Goal of the exercise: Could you print exactly the lines from the one that contains "After viewing the" to the end of the data, both ends included, and nothing else? Skip the pictures.

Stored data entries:

┄┄┄┄┄┄┄┄┄┄

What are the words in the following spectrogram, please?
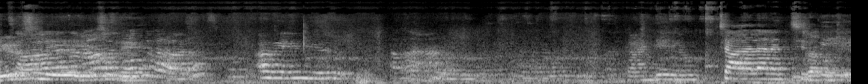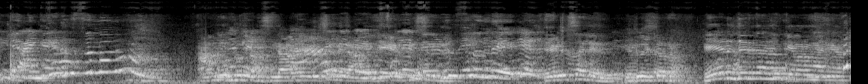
ఏడుస్తుంది ఏడుస్తుంది. చాలా నచ్చింది. ఏడు జరిగినా కెమెరామ్యాన్ గారు.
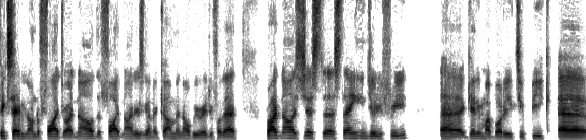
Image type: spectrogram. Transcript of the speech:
fixated on the fight right now. The fight night is going to come, and I'll be ready for that. Right now, it's just uh, staying injury free, uh, getting my body to peak uh,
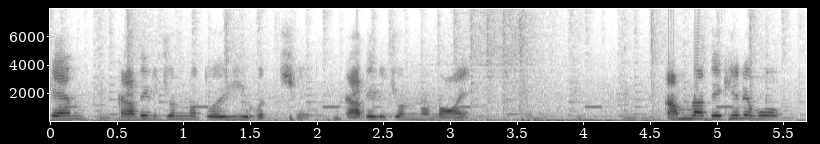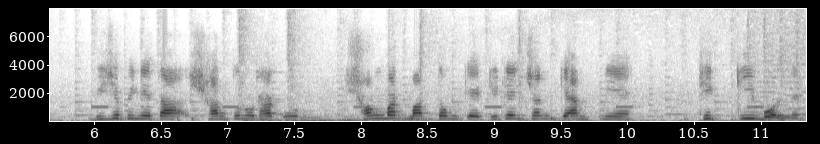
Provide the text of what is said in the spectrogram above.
ক্যাম্প কাদের জন্য তৈরি হচ্ছে? কাদের জন্য নয়? আমরা দেখে নেব বিজেপি নেতা শান্তনু ঠাকুর সংবাদ মাধ্যমকে ডিটেনশন ক্যাম্প নিয়ে ঠিক কি বললেন?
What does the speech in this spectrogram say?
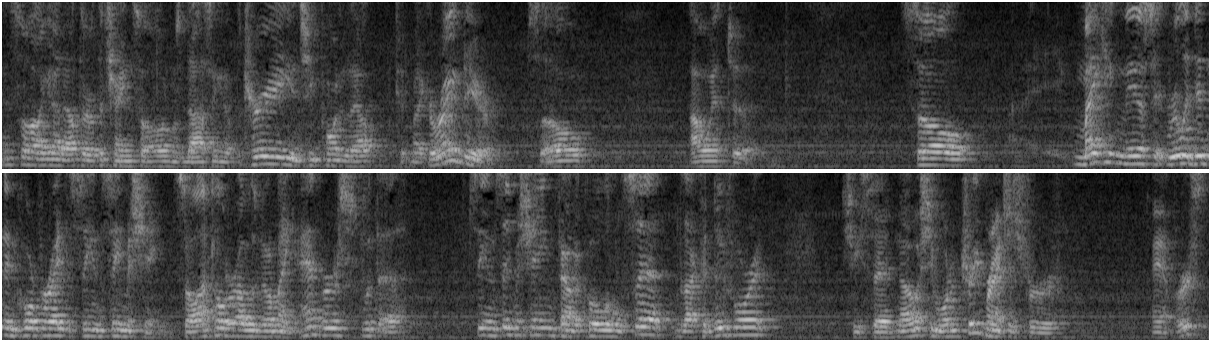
And so I got out there with the chainsaw and was dicing up the tree and she pointed out could make a reindeer. So I went to it. So making this, it really didn't incorporate the CNC machine. So I told her I was going to make antlers with the CNC machine, found a cool little set that I could do for it. She said no, she wanted tree branches for antlers.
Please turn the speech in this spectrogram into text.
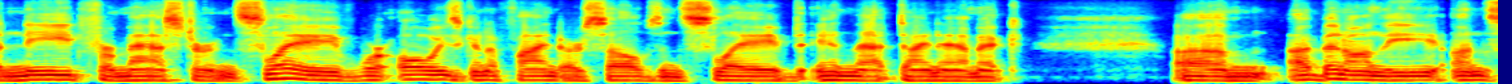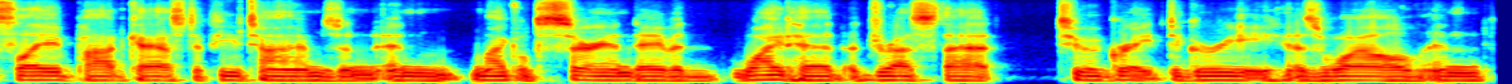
the need for master and slave, we're always going to find ourselves enslaved in that dynamic. Um, I've been on the Unslaved podcast a few times, and, and Michael Tsarion, David Whitehead addressed that to a great degree as well. And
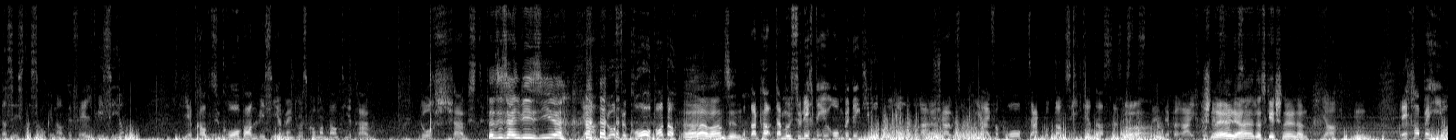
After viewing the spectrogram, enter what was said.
das ist das sogenannte Feldvisier. Hier kannst du grob anvisieren, wenn du als Kommandant hier drauf durchschaust. Das ist ein Visier. Ja, nur für grob, oder? Ah, Wahnsinn. Und dann, kann, dann musst du nicht unbedingt hier unten, unten rausschauen, sondern hier einfach grob, zack, und dann sieht ihr das. Das ist Ja. das, der, der Bereich, wo Schnell, ja, sieht. das geht schnell dann. ja. Hm? Ich habe hier,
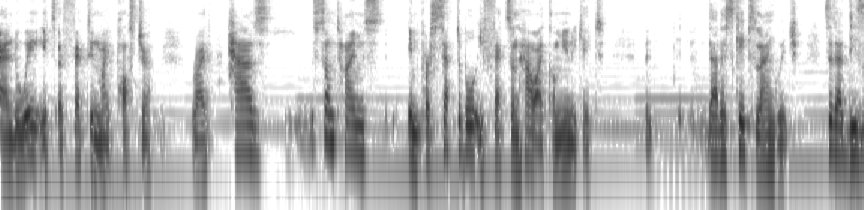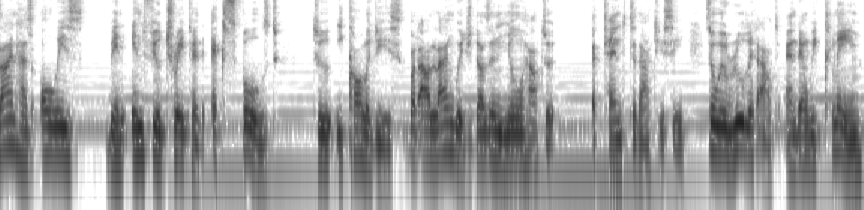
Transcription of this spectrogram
and the way it's affecting my posture, right, has sometimes imperceptible effects on how I communicate. Uh, that escapes language. So that design has always been infiltrated, exposed to ecologies, but our language doesn't know how to attend to that, you see. So we rule it out and then we claim,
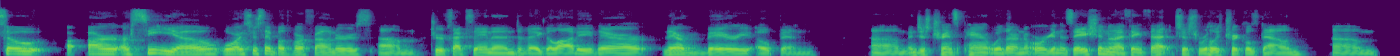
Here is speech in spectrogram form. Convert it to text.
So our our CEO, or I should say both of our founders, um, Dhruv Saxena and Divey Gulati, they are they are very open um, and just transparent with our organization, and I think that just really trickles down. Um,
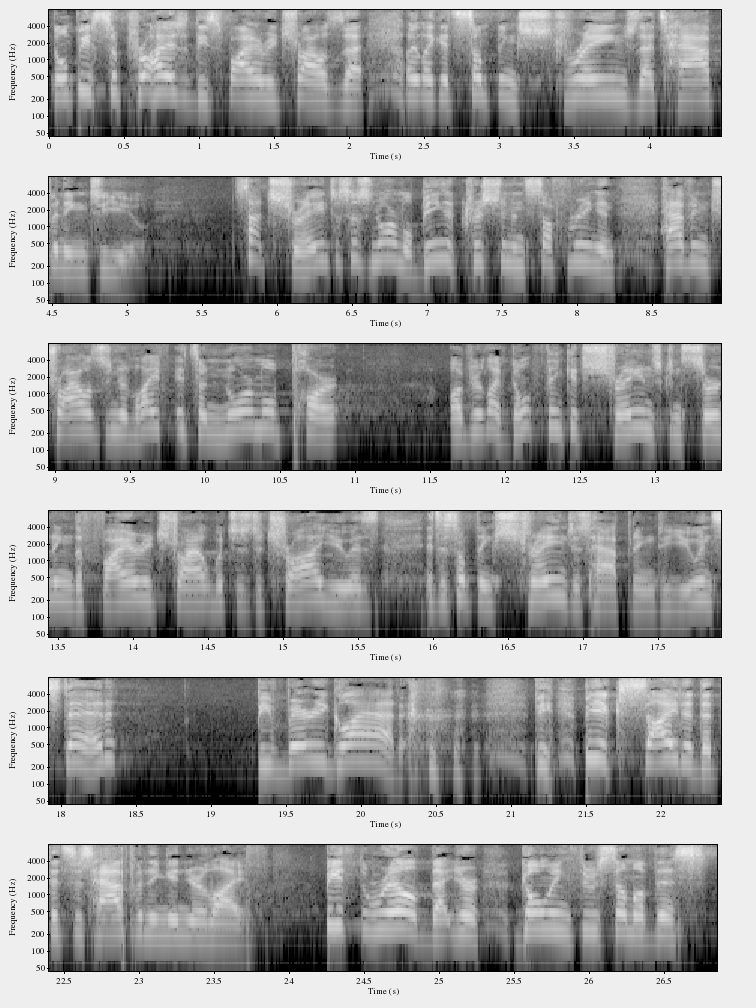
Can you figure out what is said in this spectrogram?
Don't be surprised at these fiery trials that, like, like it's something strange that's happening to you. It's not strange, it's just normal. Being a Christian and suffering and having trials in your life, it's a normal part of your life. Don't think it's strange concerning the fiery trial, which is to try you, as, as if something strange is happening to you. Instead, be very glad. be, be excited that this is happening in your life. Be thrilled that you're going through some of this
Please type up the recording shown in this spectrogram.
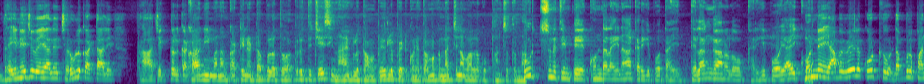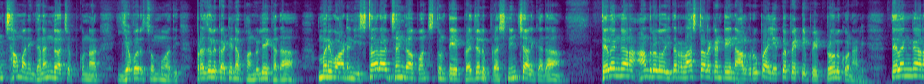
డ్రైనేజీ వేయాలి చెరువులు కట్టాలి ప్రాజెక్టులు కానీ మనం కట్టిన డబ్బులతో అభివృద్ధి చేసి నాయకులు తమ పేర్లు పెట్టుకొని తమకు నచ్చిన వాళ్ళకు పంచుతున్నారు. కూర్చుని తింటే కొండలైనా కరిగిపోతాయి. తెలంగాణలో కరిగిపోయాయి మొన్నే యాభై వేల కోట్లు డబ్బులు పంచామని ఘనంగా చెప్పుకున్నారు. ఎవరు సొమ్ము అది? ప్రజలు కట్టిన పన్నులే కదా? మరి వాటిని ఇష్టారాజ్యంగా పంచుతుంటే ప్రజలు ప్రశ్నించాలి కదా? తెలంగాణ ఆంధ్రలో ఇతర రాష్ట్రాల కంటే నాలుగు రూపాయలు ఎక్కువ పెట్టి పెట్రోల్ కొనాలి. తెలంగాణ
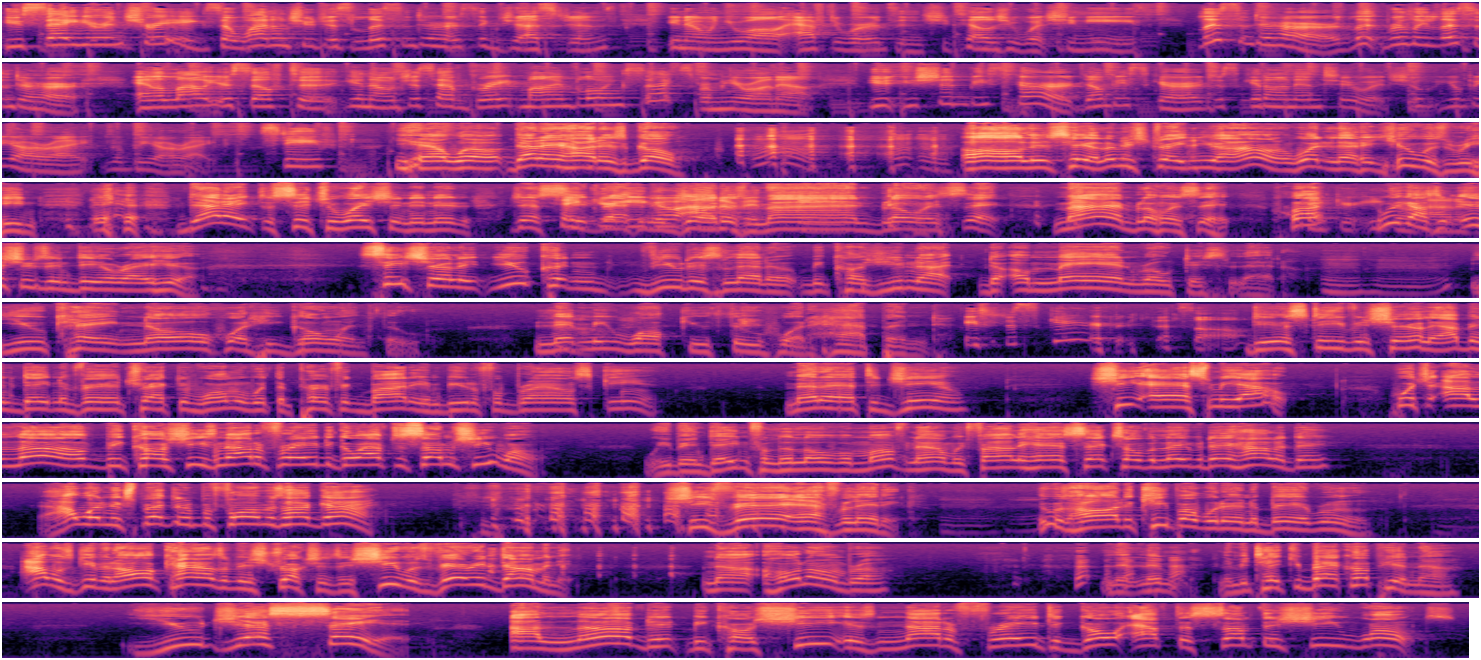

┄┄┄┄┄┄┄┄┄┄

Response:
After viewing the spectrogram, enter what was said.
das ist das sogenannte Feldvisier. Hier kannst du grob anvisieren, wenn du als Kommandant hier drauf durchschaust. Das ist ein Visier. Ja, nur für grob, oder? Ah, Wahnsinn. Und dann, kann, dann musst du nicht unbedingt hier unten, unten rausschauen, sondern hier einfach grob, zack, und dann sieht ihr das. Das ist Ja. das, der, der Bereich, wo Schnell, ja, sieht. das geht schnell dann. ja. Hm? Ich habe hier,
Transcription of this spectrogram
and the way it's affecting my posture, right, has sometimes imperceptible effects on how I communicate. Uh, that escapes language. So that design has always been infiltrated, exposed to ecologies, but our language doesn't know how to attend to that, you see. So we rule it out and then we claim,
Here is speech in spectrogram form. Convert it to text.
So our our CEO, or I should say both of our founders, um, Dhruv Saxena and Divey Gulati, they are they are very open um, and just transparent with our organization, and I think that just really trickles down. Um,
Can you figure out what is said in this spectrogram?
Don't be surprised at these fiery trials that, like, like it's something strange that's happening to you. It's not strange, it's just normal. Being a Christian and suffering and having trials in your life, it's a normal part of your life. Don't think it's strange concerning the fiery trial, which is to try you, as, as if something strange is happening to you. Instead, be very glad. be, be excited that this is happening in your life. Be thrilled that you're going through some of this
Please type up the recording shown in this spectrogram.
డ్రైనేజీ వేయాలి చెరువులు కట్టాలి ప్రాజెక్టులు కానీ మనం కట్టిన డబ్బులతో అభివృద్ధి చేసి నాయకులు తమ పేర్లు పెట్టుకొని తమకు నచ్చిన వాళ్ళకు పంచుతున్నారు. కూర్చుని తింటే కొండలైనా కరిగిపోతాయి. తెలంగాణలో కరిగిపోయాయి మొన్నే యాభై వేల కోట్లు డబ్బులు పంచామని ఘనంగా చెప్పుకున్నారు. ఎవరు సొమ్ము అది? ప్రజలు కట్టిన పన్నులే కదా? మరి వాటిని ఇష్టారాజ్యంగా పంచుతుంటే ప్రజలు ప్రశ్నించాలి కదా? తెలంగాణ ఆంధ్రలో ఇతర రాష్ట్రాల కంటే నాలుగు రూపాయలు ఎక్కువ పెట్టి పెట్రోల్ కొనాలి. తెలంగాణ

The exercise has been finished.